Work item: Wherever the string "this" turns up in the data, copy the whole line.

Records for the exercise:
****************************************

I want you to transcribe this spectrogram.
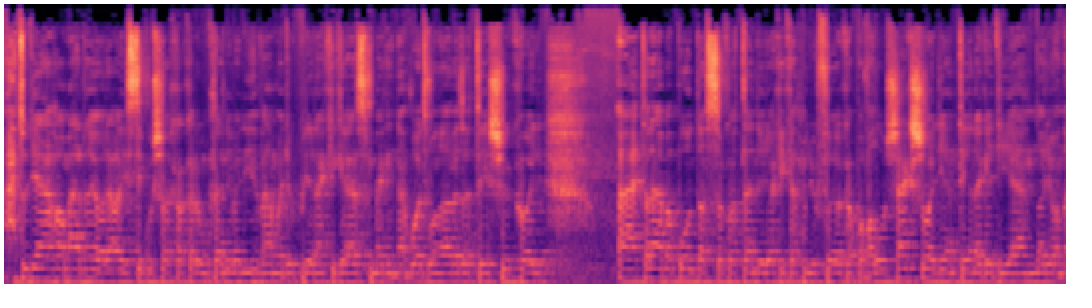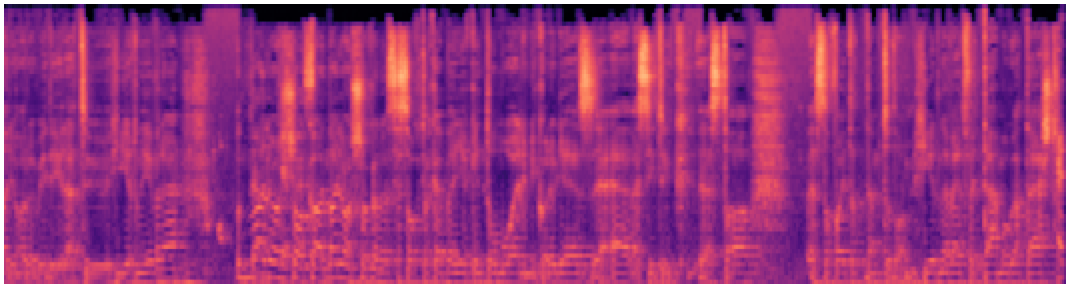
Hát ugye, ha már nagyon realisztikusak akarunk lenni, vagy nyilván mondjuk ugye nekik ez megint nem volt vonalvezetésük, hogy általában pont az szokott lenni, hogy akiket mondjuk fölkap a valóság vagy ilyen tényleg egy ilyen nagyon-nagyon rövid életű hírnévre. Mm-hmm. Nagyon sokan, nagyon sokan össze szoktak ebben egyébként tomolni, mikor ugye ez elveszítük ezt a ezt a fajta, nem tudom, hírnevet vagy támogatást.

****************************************

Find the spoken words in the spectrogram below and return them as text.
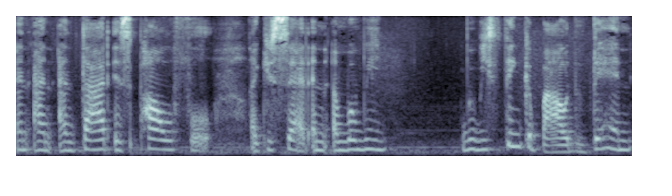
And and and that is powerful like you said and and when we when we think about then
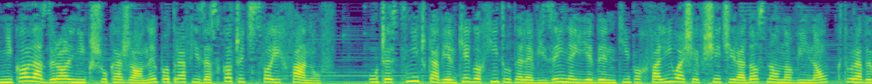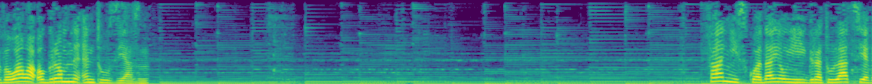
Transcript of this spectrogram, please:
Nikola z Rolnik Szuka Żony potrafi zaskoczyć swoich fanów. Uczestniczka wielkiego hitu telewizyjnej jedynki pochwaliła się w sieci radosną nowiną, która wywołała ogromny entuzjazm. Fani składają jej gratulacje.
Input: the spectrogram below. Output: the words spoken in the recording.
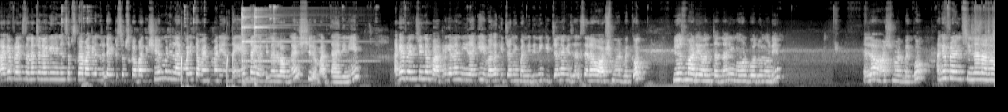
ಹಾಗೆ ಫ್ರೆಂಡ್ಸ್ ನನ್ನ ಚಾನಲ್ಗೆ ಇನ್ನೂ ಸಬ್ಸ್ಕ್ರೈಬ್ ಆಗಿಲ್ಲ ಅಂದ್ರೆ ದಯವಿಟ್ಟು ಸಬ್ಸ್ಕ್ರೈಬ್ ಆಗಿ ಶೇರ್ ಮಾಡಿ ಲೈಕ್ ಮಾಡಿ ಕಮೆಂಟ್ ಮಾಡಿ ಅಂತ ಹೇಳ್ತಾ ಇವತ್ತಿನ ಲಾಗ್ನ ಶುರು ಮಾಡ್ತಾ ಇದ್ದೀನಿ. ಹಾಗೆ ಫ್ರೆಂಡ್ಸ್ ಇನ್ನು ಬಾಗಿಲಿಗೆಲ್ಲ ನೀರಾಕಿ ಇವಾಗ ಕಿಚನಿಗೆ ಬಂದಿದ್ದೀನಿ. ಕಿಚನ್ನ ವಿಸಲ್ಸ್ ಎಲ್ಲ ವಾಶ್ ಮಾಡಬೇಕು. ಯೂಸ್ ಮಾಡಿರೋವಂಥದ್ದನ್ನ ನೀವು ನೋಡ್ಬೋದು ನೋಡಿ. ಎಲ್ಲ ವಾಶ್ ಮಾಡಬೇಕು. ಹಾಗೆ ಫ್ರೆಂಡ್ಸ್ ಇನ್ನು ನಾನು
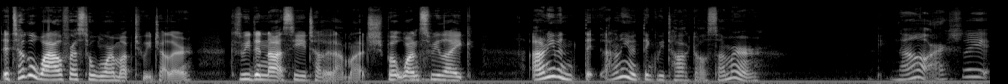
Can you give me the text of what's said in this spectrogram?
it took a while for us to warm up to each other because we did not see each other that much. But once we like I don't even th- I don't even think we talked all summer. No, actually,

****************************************

Reply:
I want you to transcribe this spectrogram.
Transcript of this spectrogram, please:
Can you give me the text of what's said in this spectrogram?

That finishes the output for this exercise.